Every Fourth of July American embassies around the world share our national celebration of independence with local communities.
They are actually celebrated just before or after the holiday. The United States Embassy to the Holy See celebrates its party on July 3.
I attended a Fourth of July celebration in Moscow a number of years ago, and I was pleasantly surprised at how many Russians had come to congratulate us on our national holiday.
Now, as the husband of the Ambassador to the Holy See, I have had the opportunity to co-host a Fourth of July celebration.
An amazing number of fellow diplomats and members of the local community came by to savor American hamburgers and hotdogs. The ketchup and mustard flowed freely and both hamburger and hot dog buns were consumed in amazing quantities.
For more than 45 minutes, Callista and I greeted guests and took pictures as they came through the gates.
The Marine security guard at the Embassy paraded the colors and the National Anthem was played in a moment of solemnity in the midst of a fun party.
The Navy Maritime Winds woodwind quintet provided entertainment. This year, they briefly became a seven-piece ensemble as Ambassador Gingrich and her good friend, Amy LaCivita, brought their French horns to the party. Since Callista and Amy had played together in the City of Fairfax band for more than 25 years, they were able to fit right in with the Navy players as they performed “America the Beautiful.”
The deeper historic significance of our national holiday was described by Callista in a brief talk.
Her speech really caught the meaning of our national Independence Day, and I want to share it with you.
“Americans come together with family and friends on the Fourth of July to commemorate the signing of the Declaration of Independence and to celebrate the birth of our nation. It’s a time to reflect on a unique and remarkable moment in history, when 56 men from 13 colonies gathered in a simple statehouse in Philadelphia and changed the world.
“With one voice they emerged and declared “that all men are created equal.” They mutually pledged to each other, their lives, their fortunes, and their sacred honor on the belief that government must derive its power from the people.
“For 242 years, the signing of the Declaration of Independence has been a symbol of liberty, democracy, and justice.
”And while each year we pause to celebrate our nation’s birthday, we also reflect on our shared responsibilities as Americans. Our forefathers launched a great experiment in 1776 – one that requires each generation to preserve freedom for the next. As Benjamin Franklin cautioned, ’A Republic – if you can keep it.’
“The lessons of America’s independence were not meant to be left behind in 1776 – nor confined to the United States. The values and ideals enshrined in America’s Constitution have been emulated by democracies around the world.
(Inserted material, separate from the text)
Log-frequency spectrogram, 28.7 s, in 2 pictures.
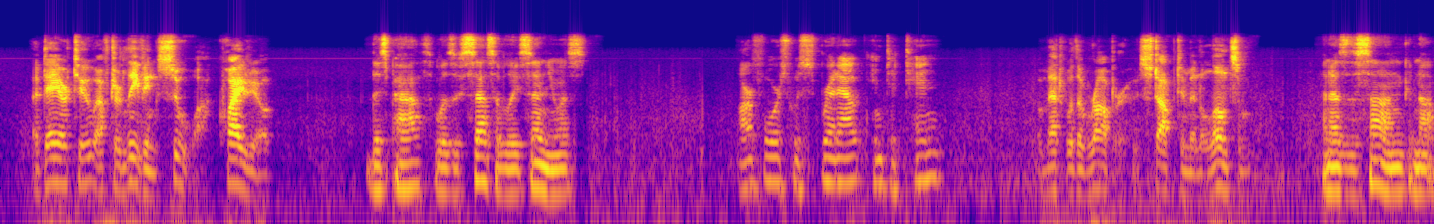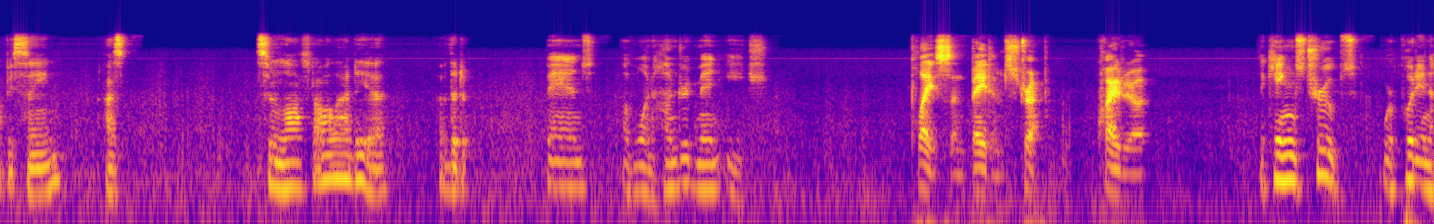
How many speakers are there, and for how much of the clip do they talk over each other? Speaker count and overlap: three, no overlap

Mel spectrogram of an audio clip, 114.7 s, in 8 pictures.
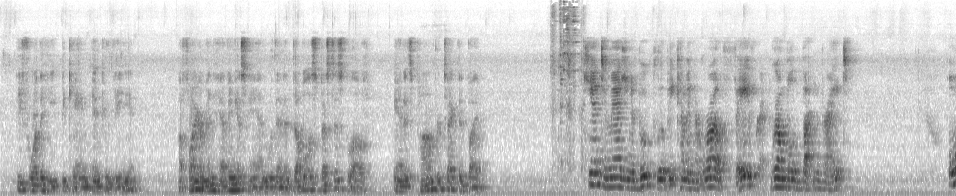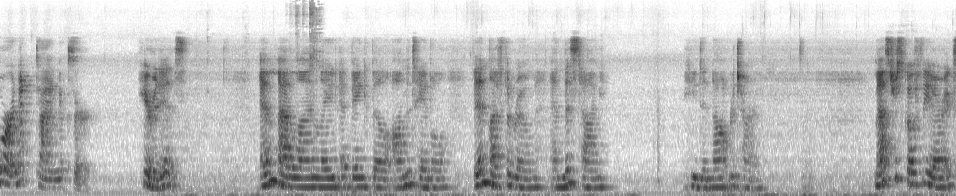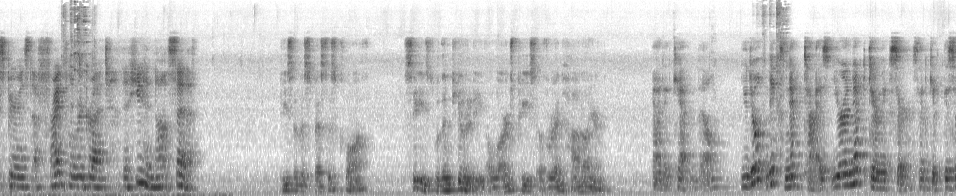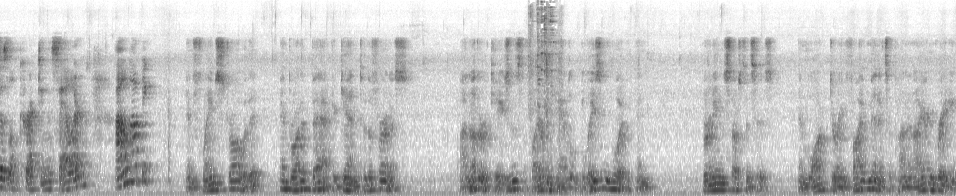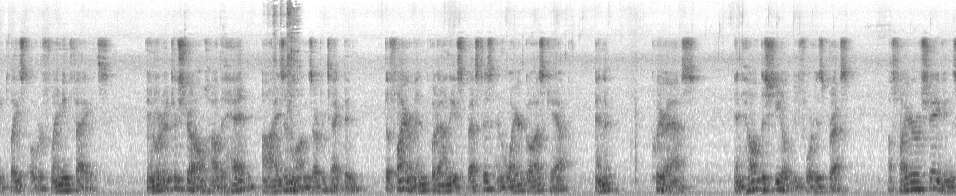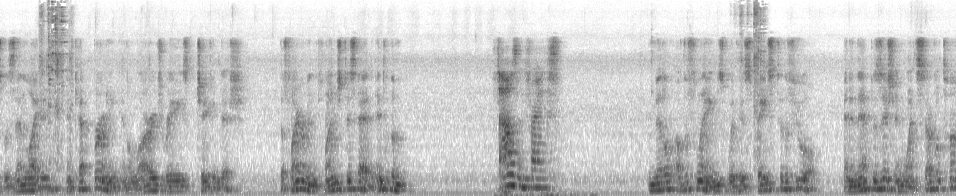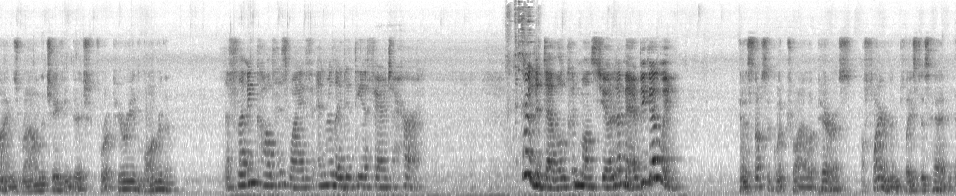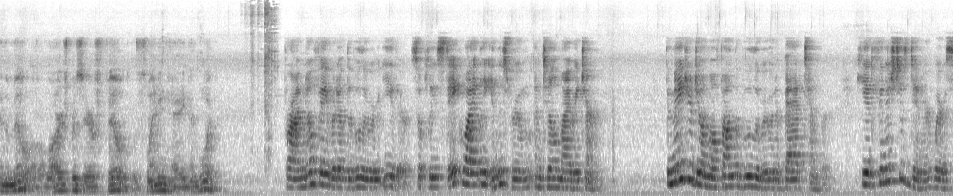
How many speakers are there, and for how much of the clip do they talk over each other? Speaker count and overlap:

“Of course, challenges remain. Today, millions of people around the world suffer under oppression and tyranny – deprived of freedom, security, and prosperity.
“Faced with these great challenges, the United States and the Holy See share a deep and enduring commitment to advancing freedom and justice around the world.
“Over the past year, we’ve had the good fortune to highlight the many ways in which the United States and the Holy See work together on this noble effort.
“Last May, President Trump and his family visited the Vatican to meet with the Holy Father. President Trump and Pope Francis discussed the shared priorities of the United States and the Holy See on a number of issues, including combatting terrorism and safeguarding human rights.
“The U.S. Embassy to the Holy See has been hard at work with the Vatican to build on these shared objectives, from fighting human trafficking, to highlighting the work of women religious, to advancing and defending religious freedom.
“Two weeks ago, our embassy held a symposium on defending international religious freedom.
“Their Eminences Cardinals Parolin, Coutts, and Sandri graciously joined us.
“This event amplified our joint efforts to defend religious freedom in the lead-up to the
‘Ministerial to Advance Religious Freedom,’ which will be hosted by Secretary Pompeo later this month in Washington, D.C. I am pleased to announce that His Excellency Archbishop Gallagher will travel to Washington for this ministerial.
“In April, Archbishop Gallagher also joined us for a symposium illustrating the remarkable contributions religious women make to advance peace and human rights around the world.
“One of these women, Sister Maria Elena Berini, was honored by the United States as an International Woman of Courage for her service in war-torn communities in Africa.
“And earlier this year, at the Santa Marta Conference, we reaffirmed our shared commitment with the Holy See to combatting the global evil of human trafficking.
“Working together with the Vatican, the United States Embassy to the Holy See will continue to promote peace, freedom, and human dignity around the world.
“And now, please raise your glass and join me in a toast to the anniversary of our Declaration of Independence, and to the bonds of friendship that unite America and the Holy See. Salute!
‘Thank you. God bless you all. And God bless the United States of America!”
I hope your Fourth of July is as amazing and exciting as ours has been and remember:
Happy birthday, America: The best is yet to come!